Your highest 35 years of earnings (adjusted for inflation) are used to determine your Social Security income. The more you earn—and pay in Social Security taxes—the more you may receive as a Social Security benefit.
Your Social Security income is subject to cost-of-living increases. Social Security payments increase if inflation is positive in the third quarter (July–September). In contrast, your pension income may or may not be subject to a cost-of-living increase based on the pension plan document.
The earliest your employer may pay your pension benefits is age 62 (but most pension plans use age 65 as normal retirement age). Your pension plan may permit you to continue working while you receive your pension. Some pension plans may also provide early retirement benefits, giving you access to your money before your normal retirement age.
Two factors typically influence your benefit amount:

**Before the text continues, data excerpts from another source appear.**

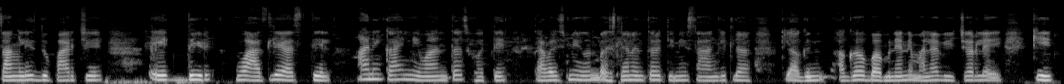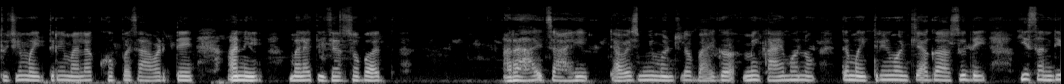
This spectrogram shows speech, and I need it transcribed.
चांगलेच दुपारचे एक दीड वाजले असतील. आणि काय निवांतच होते. त्यावेळेस मी येऊन बसल्यानंतर तिने सांगितलं की अग अगं बबण्याने मला विचारले की तुझी मैत्री मला खूपच आवडते आणि मला तिच्यासोबत राहायचं आहे. त्यावेळेस मी म्हटलं बाय गं मी काय म्हणू? तर मैत्रीण म्हटली अगं असू दे ही संधी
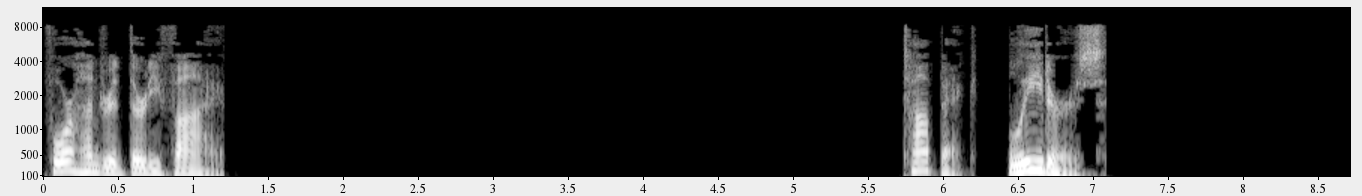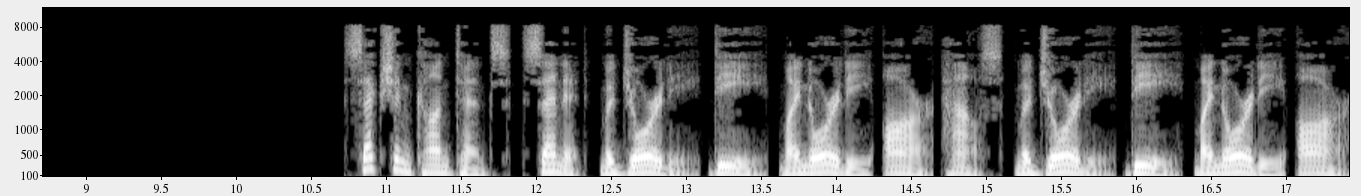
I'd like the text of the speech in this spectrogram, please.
435 Topic. Leaders Section contents: Senate majority D, minority R, House majority D, minority R.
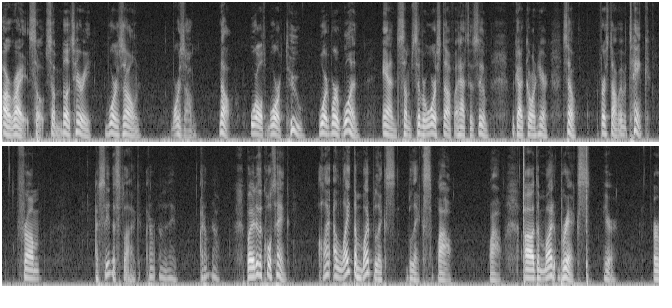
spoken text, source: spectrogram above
Alright, so some military, war zone, war zone, no, World War Two, World War One, and some Civil War stuff, I have to assume, we got going here. So, first off, we have a tank from, I've seen this flag, I don't know the name, I don't know, but it is a cool tank. I like, I like the mud bricks, bricks, wow, wow, uh, the mud bricks, here, or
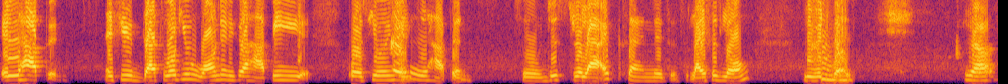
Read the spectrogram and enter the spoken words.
it'll happen. If you that's what you want, and if you're happy pursuing it, it'll happen. So just relax, and it's, it's life is long. Live it well. Yeah.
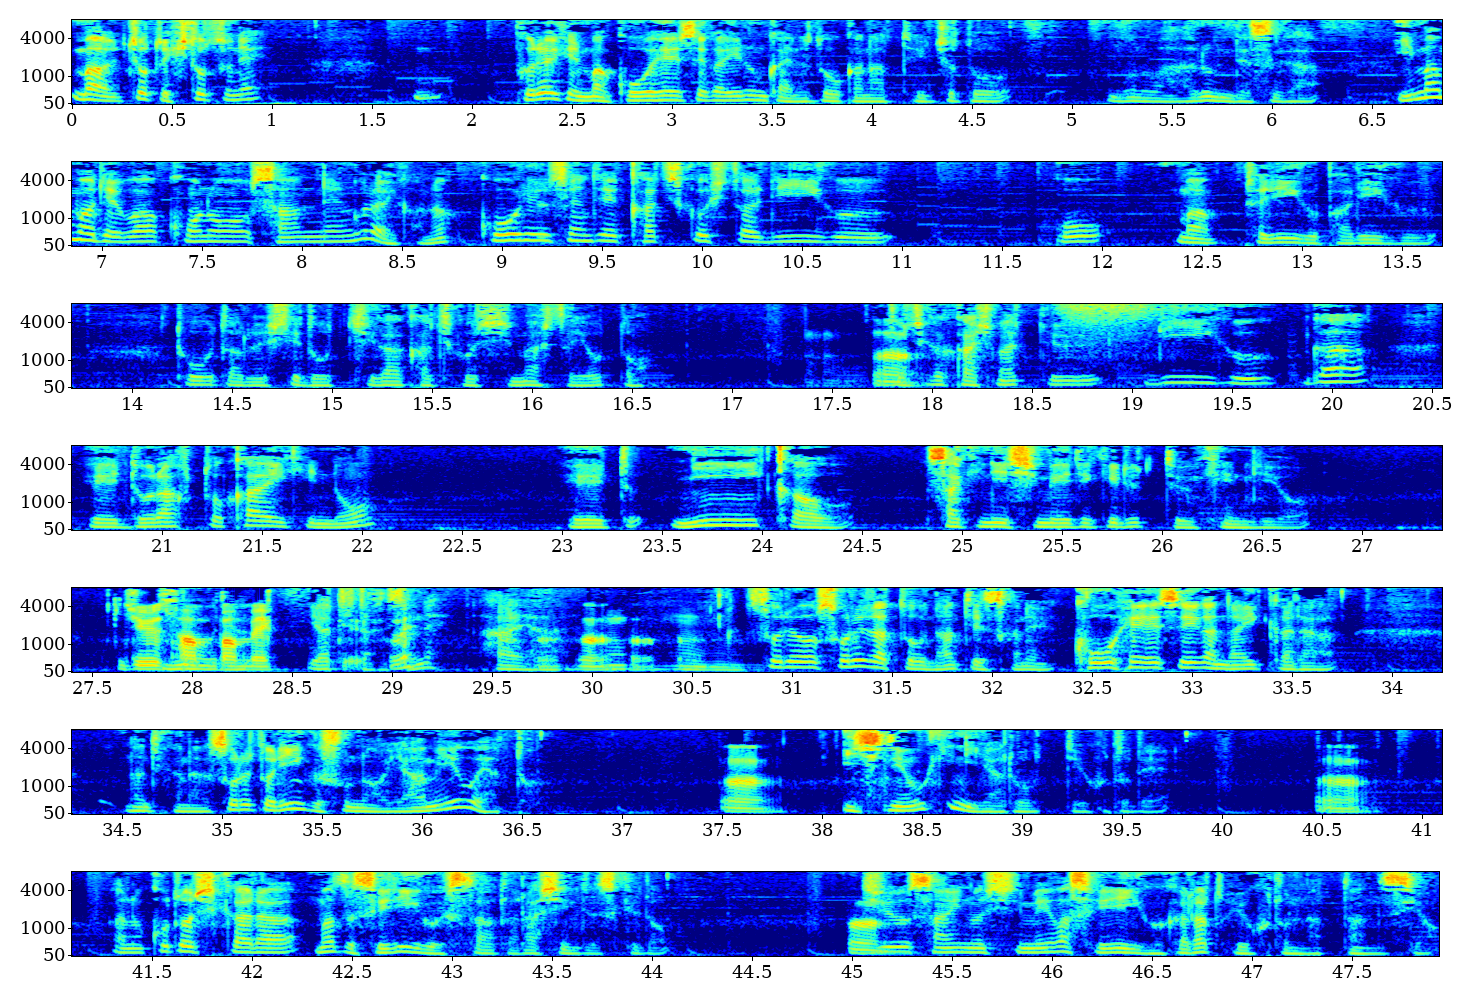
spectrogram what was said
まあちょっと一つね、プロ野球にまあ公平性がいるんかいなどうかなっていうちょっとものはあるんですが、今まではこの3年ぐらいかな、交流戦で勝ち越したリーグを、まあ、セ・リーグ、パ・リーグ、トータルしてどっちが勝ち越ししましたよと、うん、どっちが勝ちましたというリーグが、えー、ドラフト会議の、えーと、2位以下を先に指名できるっていう権利を13番目、やってたんですよね。はいはい。それを、それだと、なんていうんですかね、公平性がないから、なんていうかな、それとリンクするのはやめようやと。うん。一年おきにやろうっていうことで。うん。あの、今年からまずセリーグスタートらしいんですけど、うん、13位の指名はセリーグからということになったんですよ。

- Your years of participation in the plan
- Your average salary over a certain period
For example, a pension benefit could be calculated as follows:
Annual pension benefit = (Years of participation) * (Final 5 years’ average salary) * (2% multiplier)

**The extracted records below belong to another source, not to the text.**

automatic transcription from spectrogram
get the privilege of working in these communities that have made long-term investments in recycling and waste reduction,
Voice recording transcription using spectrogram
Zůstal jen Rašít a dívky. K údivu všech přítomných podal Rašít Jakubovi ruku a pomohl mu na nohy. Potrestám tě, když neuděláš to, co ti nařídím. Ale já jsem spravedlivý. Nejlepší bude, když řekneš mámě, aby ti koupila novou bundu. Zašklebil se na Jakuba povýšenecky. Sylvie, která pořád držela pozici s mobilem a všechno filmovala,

So if you worked at the company for 20 years and made an average of $60,000 over your final five years, your pension benefit would be $24,000, or $2,000 per month.
What states don’t tax Social Security or pension income?

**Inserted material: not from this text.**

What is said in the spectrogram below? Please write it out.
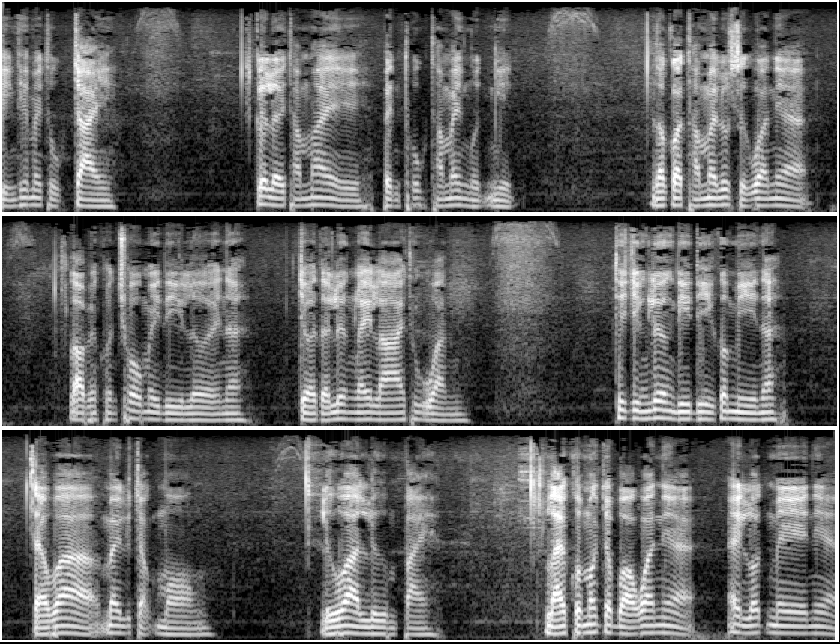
สิ่งที่ไม่ถูกใจ ก็เลยทำให้เป็นทุกข์ทำให้หงุดหงิด แล้วก็ทำให้รู้สึกว่าเนี่ย เราเป็นคนโชคไม่ดีเลยนะเจอแต่เรื่องร้ายๆทุกวัน ที่จริงเรื่องดี ๆ ก็มีนะ แต่ว่าไม่รู้จักมอง หรือว่าลืมไป หลายคนมักจะบอกว่าเนี่ยไอ้รถเมย์เนี่ย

While both Social Security and pension income may be subject to federal income tax (see explanations below), you may not need to pay state taxes.
Social Security income
Only 12 states tax residents on at least a portion of their Social Security income: Colorado, Connecticut, Kansas, Minnesota, Missouri, Montana, Nebraska, New Mexico, Rhode Island, Utah, Vermont, and West Virginia.
These 14 states don't impose state taxes on pension income: Alabama, Alaska, Florida, Illinois, Hawaii, Mississippi, Nevada, New Hampshire, Pennsylvania, South Dakota, Tennessee, Texas, Washington, and Wyoming.
Social Security federal income tax
The tax you pay on Social Security depends on your combined income and your filing status. Your combined income is 50% of your Social Security income plus 100% of all your other income, including wages, interest, dividends, pension income, and capital gains.
|Filing status||Combined income||Social Security that's taxable|
|Single||Less than $25,000||0%|
|More than $34,000||85%|
|Married, filing jointly||Less than $32,000||0%|
|More than $44,000||85%|
Source: Social Security Administration.
Pension federal income tax
Pension income is 100% taxable for most plans because it wasn’t taxed before. The exception would be if you contributed after-tax money to your pension plan during your employment. In this case, you won’t pay taxes on the proportion of your benefit payment that you already paid taxes on.
Understanding your retirement income
How does Social Security and pension income differ?
- Your eligibility criteria
- Your payment amount and calculation
- How your income is taxed at the state and federal levels
What do Social Security and pensions have in common?
- Both provide steady income in retirement, provided you satisfy the eligibility criteria
- Both may start paying you as early as age 62
- Starting Social Security benefits at age 62 will result in a reduced benefit
- Starting pension benefits at age 62 is only available if your pension plan allows it
Consider working with a financial professional to plan your retirement income strategy to make the most of your hard-earned benefits.
Income-tax rules on how withdrawals are handled may vary from state to state.
Any tax-related discussion contained in this publication, including any attachments, is not intended or written to be used, and cannot be used, for the purpose of avoiding any tax penalties or promoting, marketing, or recommending to any other party any transaction or matter addressed. Please consult your independent legal counsel and/or professional tax advisor regarding any legal or tax issues raised in this publication.
The content of this document is for general information only and is believed to be accurate and reliable as of the posting date, but may be subject to change. It is not intended to provide investment, tax, plan design, or legal advice (unless otherwise indicated). Please consult your own independent advisor as to any investment, tax, or legal statements made.